We now lay our case at the feet of your Legislature, and ask your  honorable body to consider it, and do for us, after mature deliberation,  that which your wisdom, patriotism and philanthropy may dictate.  And we, as in duty bound, will ever pray, &c.
,
,
,
,
,
,
,
,
.
A committee appointed by the citizens of to draft  this memorial, and sign it in their behalf.
, Caldwell Co., Mo., Dec. 10, 1838.
 
The following address was delivered at by to the Mormons, after they had surrendered their arms and  themselves prisoners of war.
Gentlemen:—You whose names are not attached to this list of  names will now have the privilege of going to your fields to obtain  corn for your families, wood, &c. Those that are now taken will go  thence to prison, be tried, and receive the due demerit of their [p. 58]
priation to be made by law, whereby we may be paid for them, or otherwise have them returned to us and the damages made good.
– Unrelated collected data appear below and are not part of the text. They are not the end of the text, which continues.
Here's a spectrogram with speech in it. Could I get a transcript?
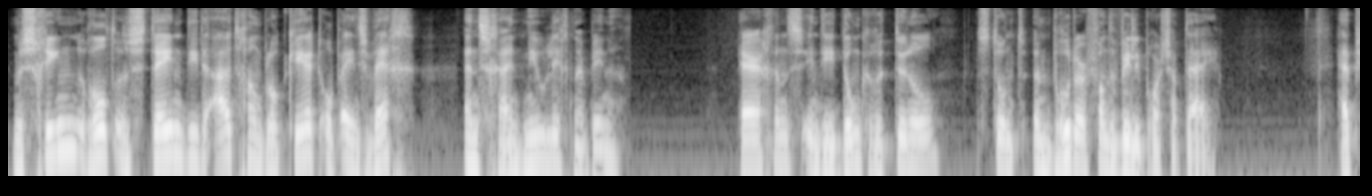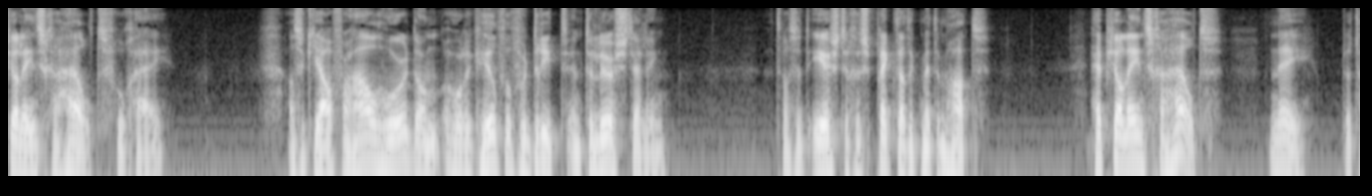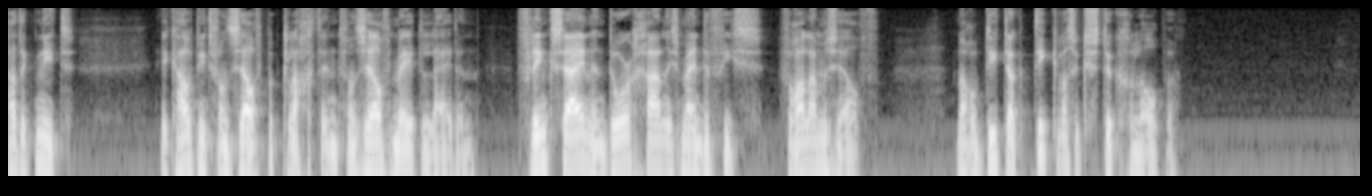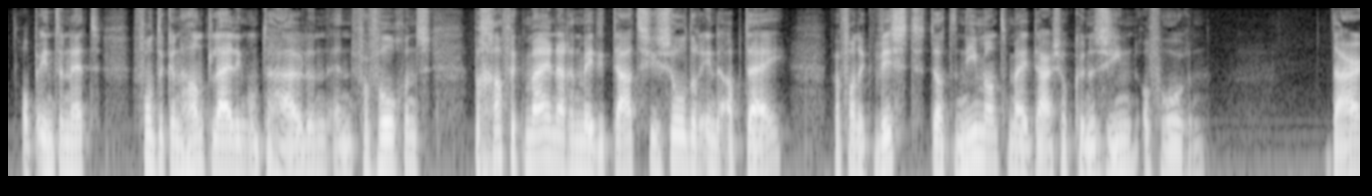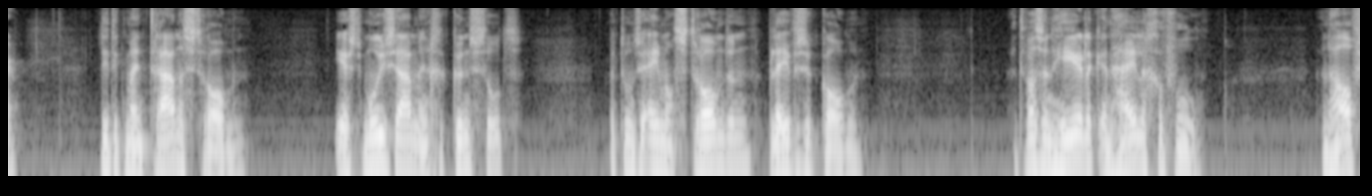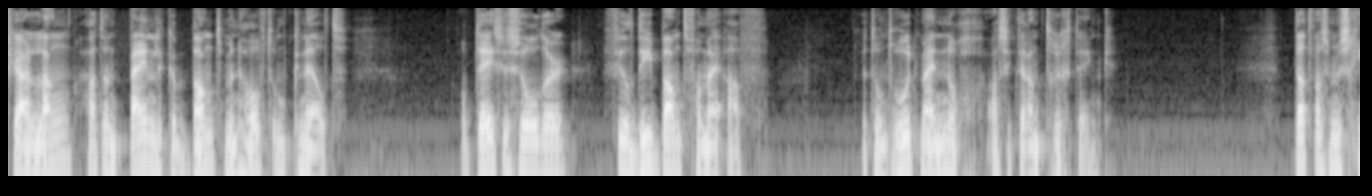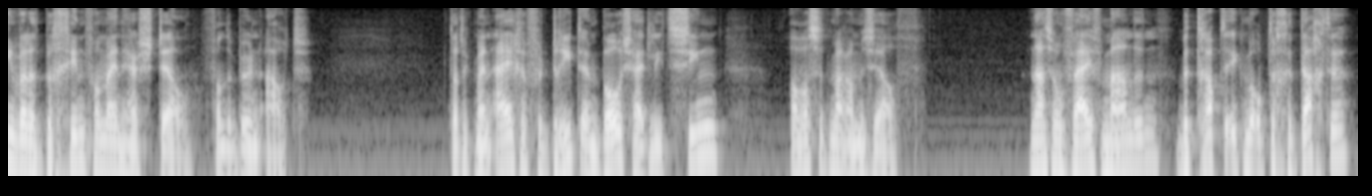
Misschien rolt een steen die de uitgang blokkeert opeens weg en schijnt nieuw licht naar binnen. Ergens in die donkere tunnel stond een broeder van de Willibrordsabdij. Heb je al eens gehuild? vroeg hij. Als ik jouw verhaal hoor, dan hoor ik heel veel verdriet en teleurstelling. Het was het eerste gesprek dat ik met hem had. Heb je al eens gehuild? Nee, dat had ik niet. Ik houd niet van zelfbeklacht en van zelfmedelijden. Flink zijn en doorgaan is mijn devies, vooral aan mezelf. Maar op die tactiek was ik stuk gelopen. Op internet vond ik een handleiding om te huilen en vervolgens begaf ik mij naar een meditatiezolder in de abdij, waarvan ik wist dat niemand mij daar zou kunnen zien of horen. Daar liet ik mijn tranen stromen, eerst moeizaam en gekunsteld, maar toen ze eenmaal stroomden, bleven ze komen. Het was een heerlijk en heilig gevoel. Een half jaar lang had een pijnlijke band mijn hoofd omkneld. Op deze zolder viel die band van mij af. Het ontroert mij nog als ik daaraan terugdenk. Dat was misschien wel het begin van mijn herstel van de burn-out. Dat ik mijn eigen verdriet en boosheid liet zien, al was het maar aan mezelf. Na zo'n vijf maanden betrapte ik me op de gedachte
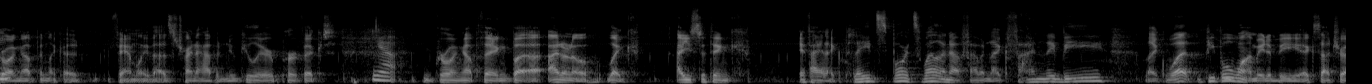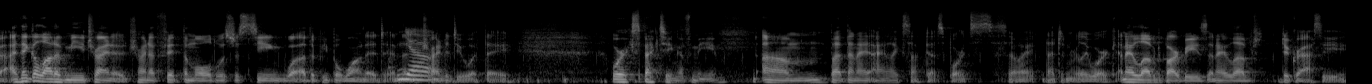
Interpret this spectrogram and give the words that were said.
growing up in like a family that's trying to have a nuclear perfect Yeah. growing up thing. But uh, I don't know. Like I used to think if I like played sports well enough, I would like finally be like what people want me to be, etc. I think a lot of me trying to trying to fit the mold was just seeing what other people wanted and then Yeah. trying to do what they were expecting of me. Um, but then I, I like sucked at sports, so I, that didn't really work. And I loved Barbies and I loved Degrassi.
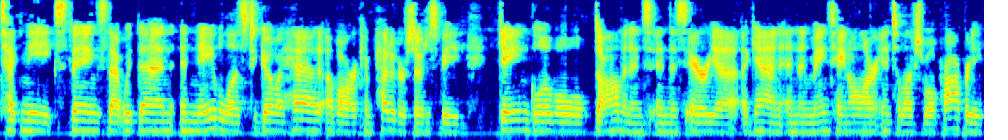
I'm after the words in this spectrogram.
techniques, things that would then enable us to go ahead of our competitor, so to speak, gain global dominance in this area again and then maintain all our intellectual property.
The losses sustained by our people in leaving are so situated that it is impossible to obtain any compensation for them by law, because those who have sustained them are unable to prove those trespasses upon individuals. That the facts do exist, that the buildings, crops, stock, furniture, rails, timber, &c., of the society, have been destroyed in , is not doubted by those who are acquainted in this upper country, and since these trespasses cannot be proved upon individuals, we ask your honorable body to consider this case, and if, in our liberality and wisdom, you can conceive it to be proper to make an appropriation by law to these sufferers, many of whom are still pressed down with poverty, in consequence of their losses, would be able to pay their debts, and also in some degree be relieved from poverty and woe, whilst the widow’s heart would be made to rejoice and the orphan’s tear measurably dried up, and the prayers of a grateful people ascend on high, with thanksgiving and praise to the Author of our existence for that beneficent act.
In laying our case before your honorable body, we say that we are willing, and ever have been, to conform to the constitution and laws of the and of this . We ask, in common with others, the protection of the laws. We ask for the privilege guaranteed to all free citizens of the and of this to be extended to us, that we may be permitted to settle and live where we please, and worship God according to the dictates of our own conscience without molestation. And while we ask for ourselves this privilege we are willing all others should enjoy the same.
We now lay our case at the feet of your Legislature, and ask your honorable body to consider it, and do for us, after mature deliberation, that which your wisdom, patriotism and philanthropy may dictate. And we, as in duty bound, will ever pray, &c.
,
,
,
,
,
,
,
,
.
A committee appointed by the citizens of to draft this memorial, and sign it in their behalf.
, Caldwell Co., Mo., Dec. 10, 1838.
 
The following address was delivered at by to the Mormons, after they had surrendered their arms and themselves prisoners of war.
Gentlemen:—You whose names are not attached to this list of names will now have the privilege of going to your fields to obtain corn for your families, wood, &c. Those that are now taken will go thence to prison, be tried, and receive the due demerit of their [p. 58]
Page 58